NORTH SMITHFIELD, R.I. (WPRI) — If you’ve traveled down Great Road in recently, you may have noticed a new coffee shop in town.
While Red, White & Brew appears to be a normal coffeehouse on the outside, its owners will tell you that a cup of coffee at the shop is served with a side of perspective.
“It’s just a beacon of hope for people with disabilities,” owner of Red, White & Brew Michael Coyne said.
Coyne lives with autism, attention deficit hyperactivity disorder (ADHD) and bipolar. As an athlete with Special Olympics of Rhode Island, Coyne participated in a program in the hospitality field in the hopes of one day landing a job in a restaurant.
But, he said after several attempts at employment, he grew tired of being told “no.”
“As soon as I turned 21 and applied [for a job], they did not hire me,” Coyne said.
Coyne said he used this constant rejection as motivation to make a living on his own terms. So with the help of his parents, he took the necessary steps to open his own business.
“As parents, we look at our kids and see the value,” Michael’s mother Sheila Coyne said. “We see what they are capable of, instead of the system that’s consistently labeling them and putting barriers.”
Michael took business classes through the Rhode Island Developmental Disability Center, and upon completion, he opened Red, White & Brew.
“What I liked about the coffee shop idea is the community. We learn on both sides,” Sheila said. “We teach people, ‘Yeah, he has a disability, but look what he’s doing.’ And he’s out in the community getting his social skills.”

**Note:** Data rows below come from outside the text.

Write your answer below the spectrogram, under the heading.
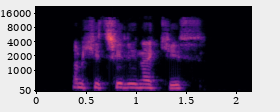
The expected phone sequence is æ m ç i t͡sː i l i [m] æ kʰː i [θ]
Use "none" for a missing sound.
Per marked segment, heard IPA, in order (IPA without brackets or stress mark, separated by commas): n, θ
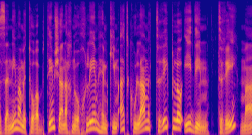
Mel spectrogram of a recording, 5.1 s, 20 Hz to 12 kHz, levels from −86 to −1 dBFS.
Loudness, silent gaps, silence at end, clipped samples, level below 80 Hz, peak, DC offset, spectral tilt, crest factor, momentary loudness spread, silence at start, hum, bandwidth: -20 LUFS; none; 0 s; under 0.1%; -46 dBFS; -2 dBFS; under 0.1%; -6 dB/octave; 18 dB; 5 LU; 0 s; none; 12 kHz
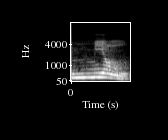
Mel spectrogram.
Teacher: Dia jangan baca ming, kalau baca ming nipis, dia baca miong, miong ong tu maksudnya bunyi dia menjadi tebal. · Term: ikhfa hakiki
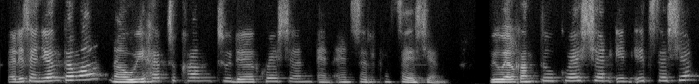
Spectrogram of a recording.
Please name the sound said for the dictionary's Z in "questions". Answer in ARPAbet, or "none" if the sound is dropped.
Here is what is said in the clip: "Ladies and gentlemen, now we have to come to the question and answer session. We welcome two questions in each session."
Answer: none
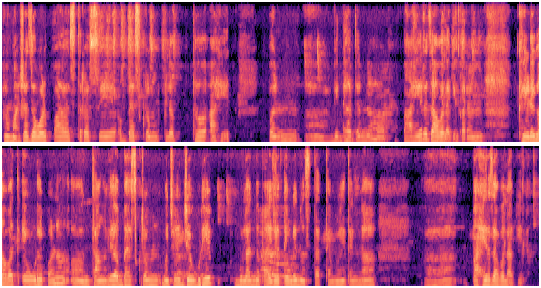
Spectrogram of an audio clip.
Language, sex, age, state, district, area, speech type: Marathi, female, 18-30, Maharashtra, Sindhudurg, rural, spontaneous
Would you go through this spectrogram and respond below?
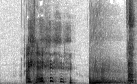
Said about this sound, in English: Oh, is that fart noise with reverb?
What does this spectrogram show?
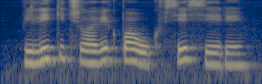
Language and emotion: Russian, neutral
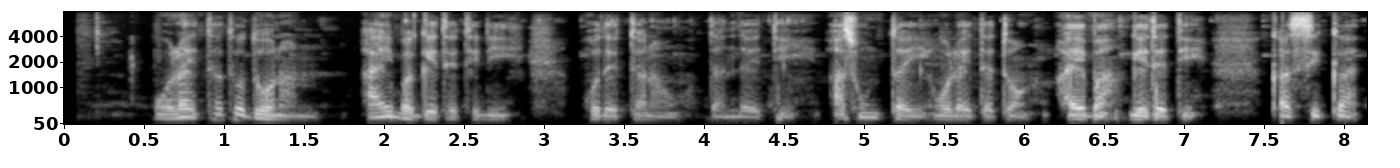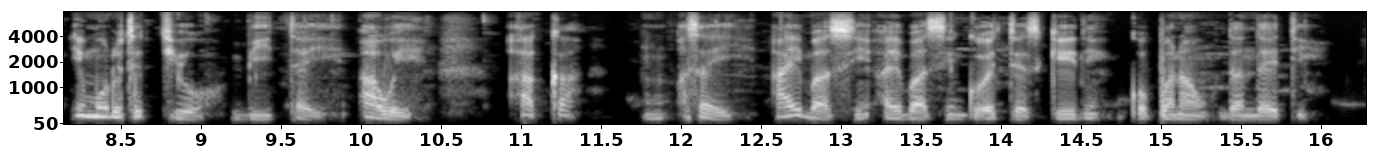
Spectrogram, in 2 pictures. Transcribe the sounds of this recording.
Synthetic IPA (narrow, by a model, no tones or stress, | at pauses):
wɔlɐjt̪ːɐt̪ɔd̪o̞ːnɐn | ʔɐjbɐɡe̞ːt̪ɛt̪ːɪd̪ɪ | ɔd̪ɛt̪ːɐnɐwd̪̥ɐnd̪ɐjɛt̪ːiː | ʔɐsʊnt̪ːɐjwɔlɐjt̪ːɐt̪ɔwɐnɐjbɐɡe̞ːt̪ɛt̪ːiːkʼɐsːɪkːɐɪmɔd̪ɛt̪ɛt̪ːɪjɔbiːt̪ʰːɐjɐwe | ʔɐkːɐ | ɐsɐj | ʔɐjbaːsːɪʔɐjbaːsːɪɡɔ̰ʔɛt̪ːeːsɡiːd̪ɪkʼɔpːɐnɐwd̪ɐnd̪ɐjɛt̪ːiː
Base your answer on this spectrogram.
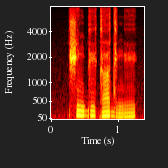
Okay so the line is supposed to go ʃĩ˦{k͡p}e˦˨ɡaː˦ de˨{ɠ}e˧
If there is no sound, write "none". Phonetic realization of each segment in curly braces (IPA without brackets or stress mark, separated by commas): ɡ͡b, ŋ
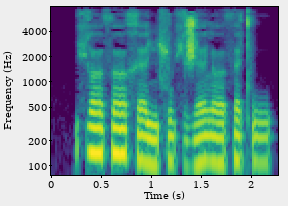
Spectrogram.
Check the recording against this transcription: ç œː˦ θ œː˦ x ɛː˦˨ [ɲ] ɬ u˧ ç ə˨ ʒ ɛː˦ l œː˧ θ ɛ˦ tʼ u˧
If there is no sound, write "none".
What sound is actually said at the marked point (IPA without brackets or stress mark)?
ɲ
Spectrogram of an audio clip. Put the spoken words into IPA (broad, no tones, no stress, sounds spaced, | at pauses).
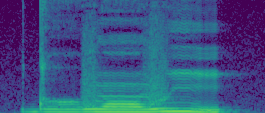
dʱ ɔ̤ v ɔ̃ v i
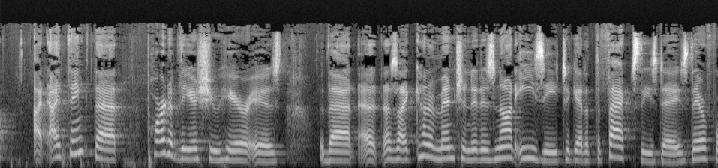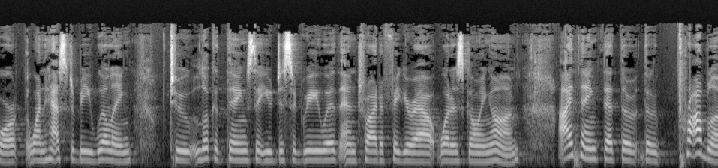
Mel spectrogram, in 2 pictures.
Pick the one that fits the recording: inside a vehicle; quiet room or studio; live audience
live audience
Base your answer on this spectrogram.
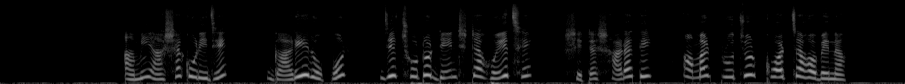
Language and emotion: Bengali, fearful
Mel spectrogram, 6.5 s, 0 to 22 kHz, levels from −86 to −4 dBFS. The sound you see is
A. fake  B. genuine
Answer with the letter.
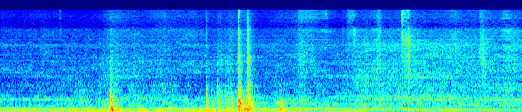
A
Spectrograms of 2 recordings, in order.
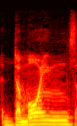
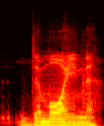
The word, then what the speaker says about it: Des Moines: You do not pronounce the S in Des Moines. All right, my bad. Yeah, I did get Des Moines.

Situated on the other side of the coffee shop, is a retail shop called “Budding Violet,” where you can purchase products crafted by some of Michael’s peers.
“I couldn’t be more proud of him. He’s done amazing things,” Sheila said. “And he’s just a really good human being. You feel that when you come in.”
With a big smile on his face, Michael explained his goal is to run the shop with a theme of inclusion. He said he plans to hire employees with and without special needs.
“We just want to integrate,” he added.
Sheila said she hopes this business model can help open doors for other disabled individuals who may also be struggling to find employment.